As medical doctors battle homeopathy and anti-vaccine myths, anthropologists counter creationist claims, and dietitians deal with the battle against gluten and GMOs, much of the skeptical community is oddly silent on dubious claims from fringe psychology. In this talk, psychology professor Sheldon W. Helms will discuss unsupported and sometimes dangerously pseudo-scientific claims from the field of psychology, giving a brief history and explanation of each practice or theory, and demonstrating how a simple application of the scientific method reveals its flaws.

Tue 7/14

Go to San Francisco's Jewel City

San Francisco's Jewel City

Date: Tue, July 14, 2015
Time: 6:00 PM

Laura Ackley, Architectural Historian; Author, San Francisco's Jewel City

San Francisco’s Panama-Pacific International Exposition opened its doors to much acclaim a century ago. The fantastic goings-on in each of the 11 neoclassical palaces that transformed the Presidio found their way into many of the pages of the Commonwealth Club’s reports during that summer of 1915. The exposition, which attracted such renowned American figures as Theodore Roosevelt and Thomas Edison, served as a poignant symbol for both San Francisco’s resurgence from the catastrophic 1906 earthquake and its irrepressible spirit of innovation that continues through today. Come celebrate this remarkable centennial with Laura Ackley, the author of San Francisco's Jewel City, which details the history of one of the most elaborate fairs ever held in our city.

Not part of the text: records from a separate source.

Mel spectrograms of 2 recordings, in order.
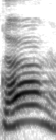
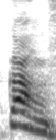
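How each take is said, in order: First: The syllable is said with the tri tone. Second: The syllable is said with the tho tone. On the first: "กังนะครับเสียงตี" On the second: "กังเสียงโทโทปกติหรือโทไทย"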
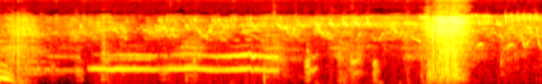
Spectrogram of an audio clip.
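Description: Chickens cluck and squawk close by in short bursts, with a sharp flutter of wings near the end.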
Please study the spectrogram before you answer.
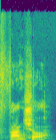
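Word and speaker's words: Featherstonhaugh: They call me Fanshawe, which is the anglicised version of Featherston. For some reason, they call it Fanshawe, like St.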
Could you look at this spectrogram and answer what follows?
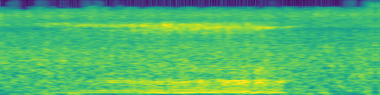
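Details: Brother in the countryside snoring: one low, rough, rumbling snore under a second long over steady outdoor background noise.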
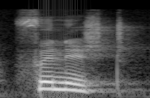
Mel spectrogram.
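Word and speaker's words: finished: ये जो एस एच है ना इसको श बन जाता है एस एच का और यहाँ पर आधा श प्रोनाउंस हो रहा है, आधा श पढ़ा जा रहा है। फिनिश, फिनिश्ड ऐसे नहीं, श पूरा नहीं प्रोनाउंस हो रहा है, फिनिश्ड नहीं, फिनिश्ड इस तरीके से।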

Mon 8/3

Go to Why Do People Reject Good Science?

Why Do People Reject Good Science?

Date: Mon, August 03, 2015
Time: 5:15 PM
With Dr. Eugenie Scott, Physical Anthropologist

Dr. Eugenie Scott, Physical Anthropologist; Former Executive Director, National Center for Science Education; Author, Evolution vs. Creationism; Co-editor, Not in Our Classrooms: Why Intelligent Design Is Wrong for Our Schools

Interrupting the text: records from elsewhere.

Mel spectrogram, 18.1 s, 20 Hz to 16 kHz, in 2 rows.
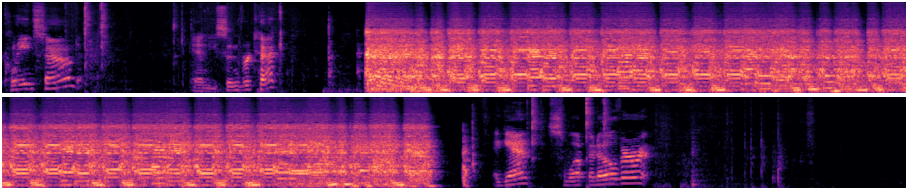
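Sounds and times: distorted electric guitar riffing: 3.6 - 13.5.

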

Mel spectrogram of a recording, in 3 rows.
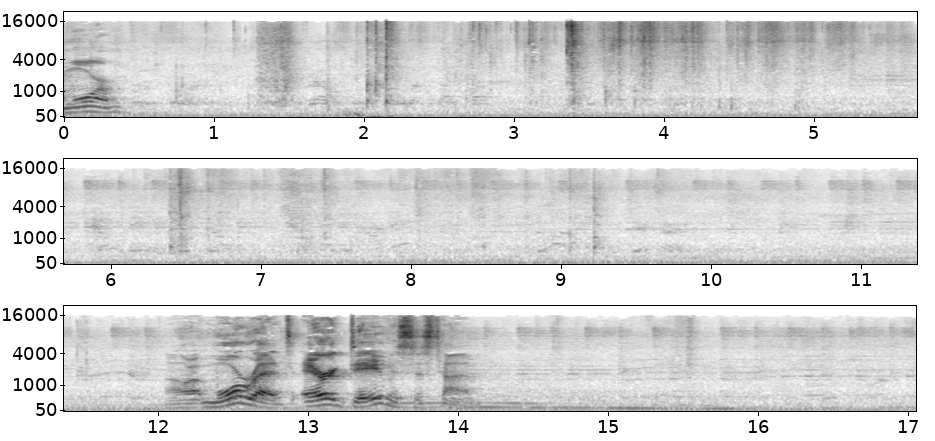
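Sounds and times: plastic shrink wrap crinkling: 2.0 - 5.4
steady low hum: 13.6 - 17.0.

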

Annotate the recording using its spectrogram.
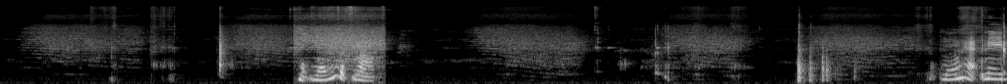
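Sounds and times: spoon scraping in a jar: 0.9 - 3.8, 5.6 - 10.0.

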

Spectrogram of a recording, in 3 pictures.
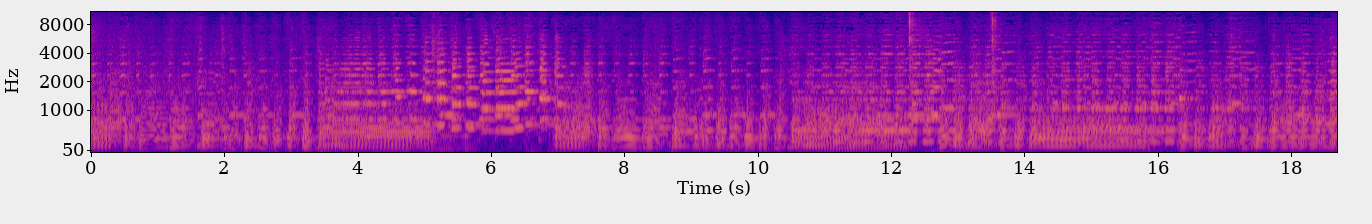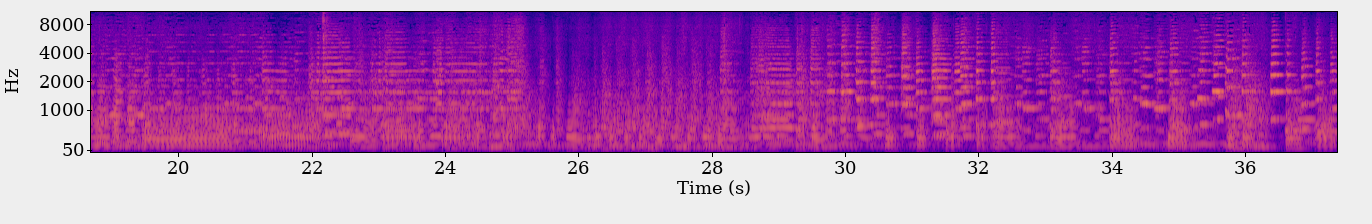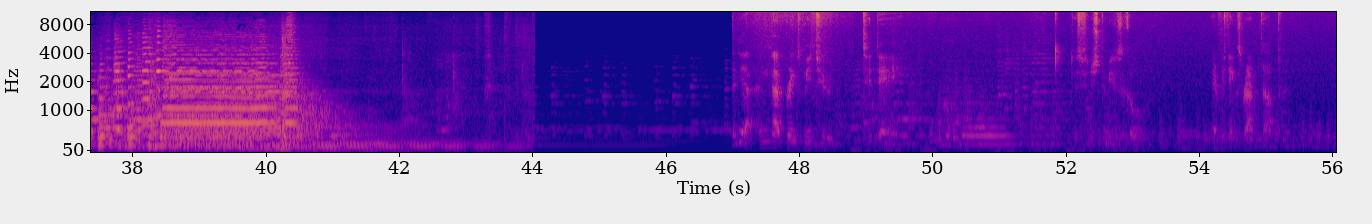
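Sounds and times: tuba playing: 0.0 - 56.0.

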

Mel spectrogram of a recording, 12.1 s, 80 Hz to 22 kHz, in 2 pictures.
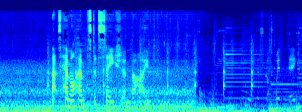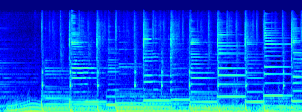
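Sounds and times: diesel boat engine rumbling: 0.0 - 7.5
background music: 1.0 - 12.0.

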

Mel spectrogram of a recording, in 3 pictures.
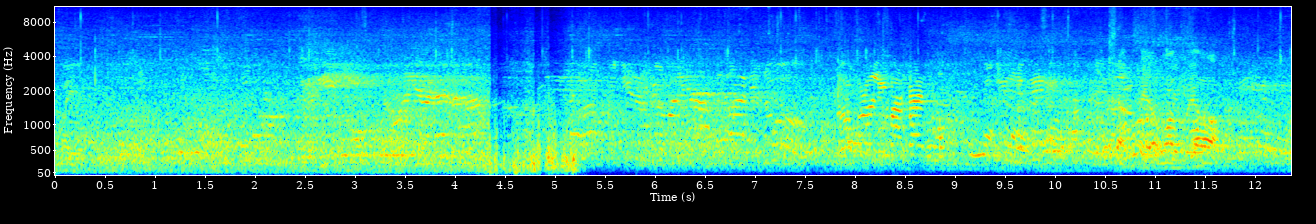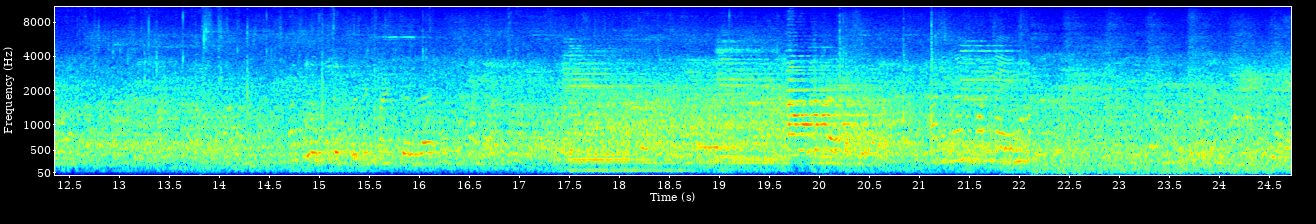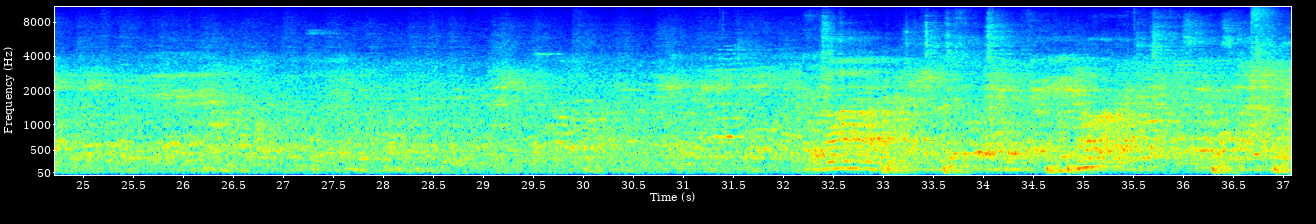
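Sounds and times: crowd chatter: 0.0 - 37.0.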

Scientists are often puzzled when members of the public reject what they consider to be well-founded explanations. They can’t understand why the presentation of scientific data and theory doesn’t suffice to convince others of the validity of “controversial” topics like evolution and climate change. Recent research highlights the importance of ideology in shaping what scientific conclusions are considered reliable and acceptable. This research is quite relevant to the evolution wars and public opposition to climate change, and to other questions of the rejection of empirical evidence. Scott has received national recognition for her NCSE activities, including awards from scientific societies, educational societies, skeptics groups and humanist groups.